▸ **What to produce**
What is needed is an exact copy of every entry, without the pictures.

▸ **The records**
********
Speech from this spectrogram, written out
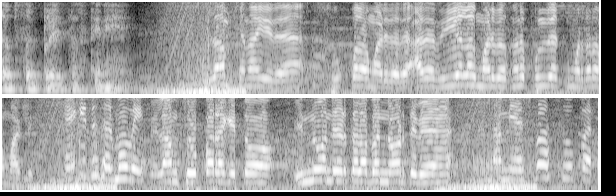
ತಪ್ಸಕ್ ಪ್ರಯತ್ನಿಸ್ತೀನಿ ಫಿಲಮ್ ಚೆನ್ನಾಗಿದೆ ಸೂಪರ್ ಆಗಿ ಮಾಡಿದ್ದಾರೆ ಆದ್ರೆ ರಿಯಲ್ ಆಗಿ ಮಾಡ್ಬೇಕಂದ್ರೆ ಪುನೀತ್ ರಾಜ್ಕುಮಾರ್ ತರ ಮಾಡ್ಲಿ ಹೇಗಿತ್ತು ಸರ್ ಮೂವಿ ಫಿಲಮ್ ಸೂಪರ್ ಆಗಿತ್ತು ಇನ್ನೂ ಒಂದೆರಡು ಸಲ ಬಂದು ನೋಡ್ತೀವಿ ನಮ್ಮ ಯಶ್ ಬಾಸ್ ಸೂಪರ್.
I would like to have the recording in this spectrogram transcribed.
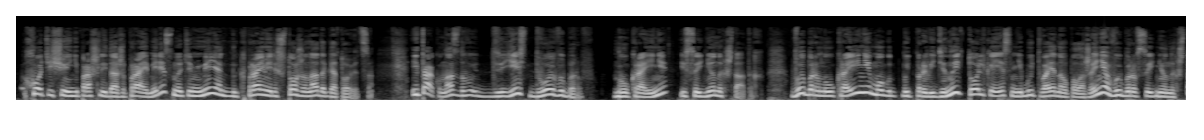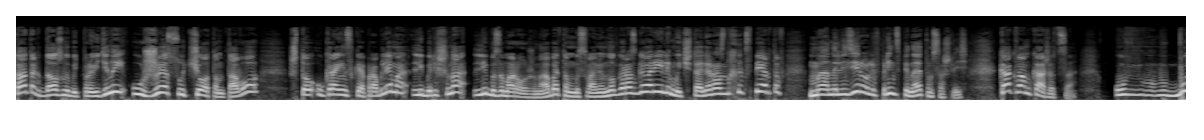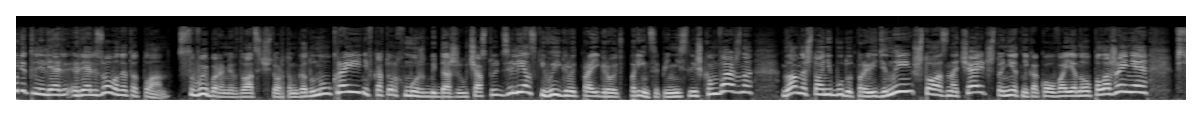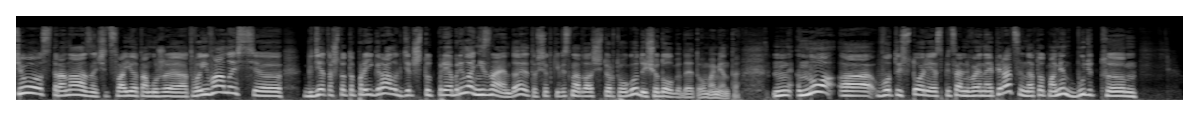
Хоть еще и не прошли даже праймерис, но тем не менее к праймерис тоже надо готовиться. Итак, у нас дв- есть двое выборов на Украине и в Соединенных Штатах. Выборы на Украине могут быть проведены только если не будет военного положения. Выборы в Соединенных Штатах должны быть проведены уже с учетом того, что украинская проблема либо решена, либо заморожена. Об этом мы с вами много раз говорили, мы читали разных экспертов, мы анализировали, в принципе, на этом сошлись. Как вам кажется, будет ли реализован этот план с выборами в 2024 году на Украине, в которых, может быть, даже участвует Зеленский, выигрывает, проигрывает, в принципе, не слишком важно. Главное, что они будут проведены, что означает, что нет никакого военного положения, все, страна, значит, свое там уже отвоевалась, э, где-то что-то проиграла, где-то что-то приобрела, не знаем, да, это все-таки весна 2024 года, еще долго до этого момента. Но э, вот история специальной военной операции на тот момент будет эм,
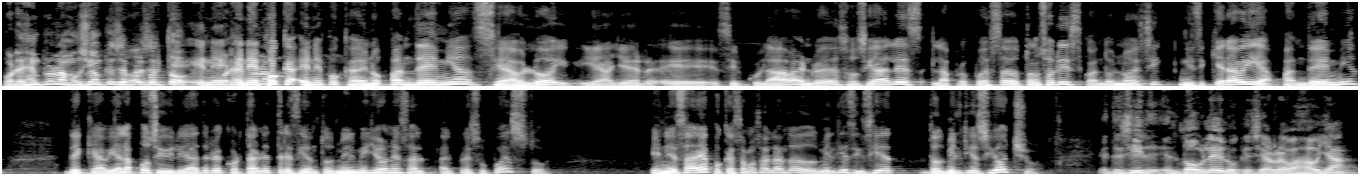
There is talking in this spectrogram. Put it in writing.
Por ejemplo, la moción que se No, presentó. En, la- época, en época de no pandemia se habló y, y ayer eh, circulaba en redes sociales la propuesta de Otón Solís, cuando no es- ni siquiera había pandemia, de que había la posibilidad de recortarle 300 mil millones al, al presupuesto. En esa época, estamos hablando de 2017, 2018. Es decir, el doble de lo que se ha rebajado ya.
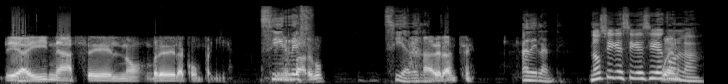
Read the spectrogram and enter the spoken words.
De ahí nace el nombre de la compañía. Sin embargo, sí, adelante. adelante. No, sigue, sigue, sigue con la...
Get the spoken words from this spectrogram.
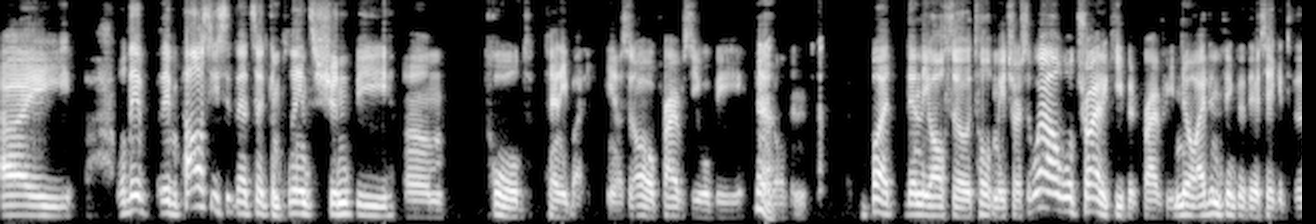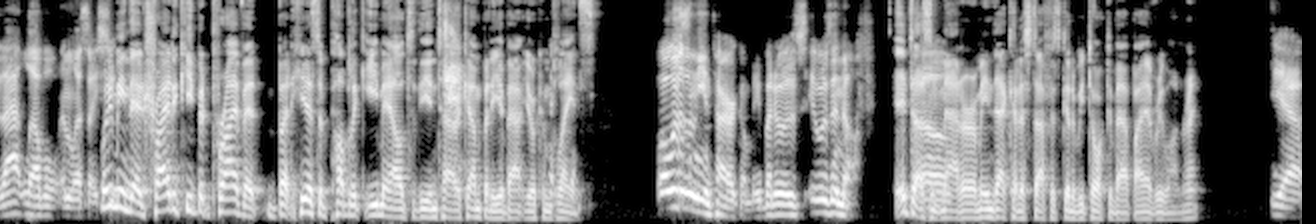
i well they have, they have a policy that said complaints shouldn't be um told to anybody you know so oh privacy will be Yeah. handled and but then they also told me, said, well, we'll try to keep it private. No, I didn't think that they'd take it to that level unless I What do you mean they try to keep it private, but here's a public email to the entire company about your complaints? Well, it wasn't the entire company, but it was it was enough. It doesn't Um, matter. I mean, that kind of stuff is going to be talked about by everyone, right? Yeah.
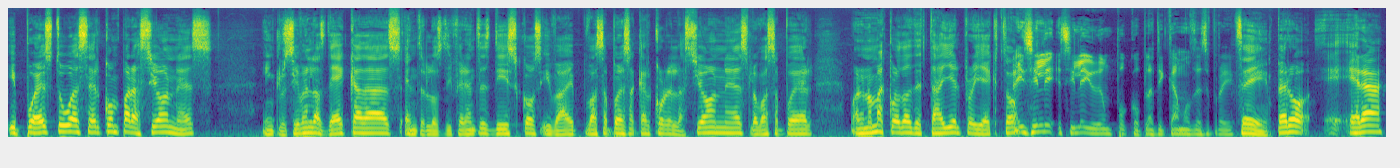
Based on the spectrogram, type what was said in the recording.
Y puedes tú hacer comparaciones inclusive en las décadas, entre los diferentes discos y vas a poder sacar correlaciones, lo vas a poder, bueno, no me acuerdo a detalle el proyecto. Ahí sí le, sí le ayudé un poco, platicamos de ese proyecto. Sí, pero eh, era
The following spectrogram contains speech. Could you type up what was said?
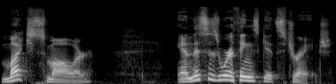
much smaller, and this is where things get strange.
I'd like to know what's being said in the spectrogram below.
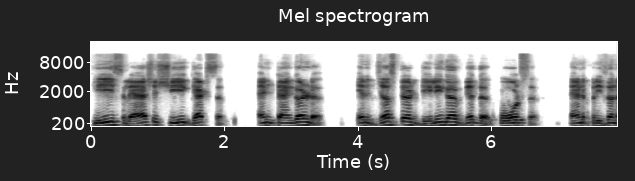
he slash she gets entangled in just dealing with courts and prison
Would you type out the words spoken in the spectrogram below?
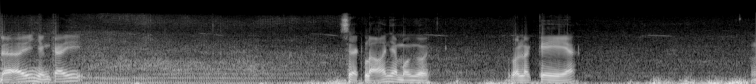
để ý những cái sẹt lở nha mọi người. Gọi là kè ừ.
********
▸ **Expected answer**
Speech from this spectrogram, written out
ತಪ್ಸಕ್ ಪ್ರಯತ್ನಿಸ್ತೀನಿ ಫಿಲಮ್ ಚೆನ್ನಾಗಿದೆ ಸೂಪರ್ ಆಗಿ ಮಾಡಿದ್ದಾರೆ ಆದ್ರೆ ರಿಯಲ್ ಆಗಿ ಮಾಡ್ಬೇಕಂದ್ರೆ ಪುನೀತ್ ರಾಜ್ಕುಮಾರ್ ತರ ಮಾಡ್ಲಿ ಹೇಗಿತ್ತು ಸರ್ ಮೂವಿ ಫಿಲಮ್ ಸೂಪರ್ ಆಗಿತ್ತು ಇನ್ನೂ ಒಂದೆರಡು ಸಲ ಬಂದು ನೋಡ್ತೀವಿ ನಮ್ಮ ಯಶ್ ಬಾಸ್ ಸೂಪರ್.
I would like to have the recording in this spectrogram transcribed.
Хоть еще и не прошли даже праймерис, но тем не менее к праймерис тоже надо готовиться. Итак, у нас дв- есть двое выборов на Украине и в Соединенных Штатах. Выборы на Украине могут быть проведены только если не будет военного положения. Выборы в Соединенных Штатах должны быть проведены уже с учетом того, что украинская проблема либо решена, либо заморожена. Об этом мы с вами много раз говорили, мы читали разных экспертов, мы анализировали, в принципе, на этом сошлись. Как вам кажется, будет ли реализован этот план с выборами в 2024 году на Украине, в которых, может быть, даже участвует Зеленский, выигрывает, проигрывает, в принципе, не слишком важно. Главное, что они будут проведены, что означает, что нет никакого военного положения, все, страна, значит, свое там уже отвоевалась, э, где-то что-то проиграла, где-то что-то приобрела, не знаем, да, это все-таки весна 2024 года, еще долго до этого момента. Но э, вот история специальной военной операции на тот момент будет эм,
There is talking in this spectrogram. Put it in writing.
Por ejemplo, la moción que se No, presentó. En, la- época, en época de no pandemia se habló y, y ayer eh, circulaba en redes sociales la propuesta de Otón Solís, cuando no es- ni siquiera había pandemia, de que había la posibilidad de recortarle 300 mil millones al, al presupuesto. En esa época, estamos hablando de 2017, 2018. Es decir, el doble de lo que se ha rebajado ya.
Read the spectrogram and enter the spoken words.
De ahí nace el nombre de la compañía. Sin embargo, sí, adelante. adelante. No, sigue, sigue, sigue con la...
Get the spoken words from this spectrogram.
i well they have, they have a policy that said complaints shouldn't be um told to anybody you know so oh privacy will be Yeah. handled and but then they also told me, said, well, we'll try to keep it private. No, I didn't think that they'd take it to that level unless I What do you mean they try to keep it private, but here's a public email to the entire company about your complaints? Well, it wasn't the entire company, but it was it was enough. It doesn't Um, matter. I mean, that kind of stuff is going to be talked about by everyone, right? Yeah.
Based on the spectrogram, type what was said in the recording.
Y puedes tú hacer comparaciones inclusive en las décadas, entre los diferentes discos y vas a poder sacar correlaciones, lo vas a poder, bueno, no me acuerdo a detalle el proyecto. Ahí sí le, sí le ayudé un poco, platicamos de ese proyecto. Sí, pero eh, era
The following spectrogram contains speech. Could you type up what was said?
much smaller, and this is where things get strange.
I'd like to know what's being said in the spectrogram below.
he slash she gets entangled in just dealing with courts and prison
Would you type out the words spoken in the spectrogram below?
để ý những cái sẹt lở nha mọi người. Gọi là kè ừ.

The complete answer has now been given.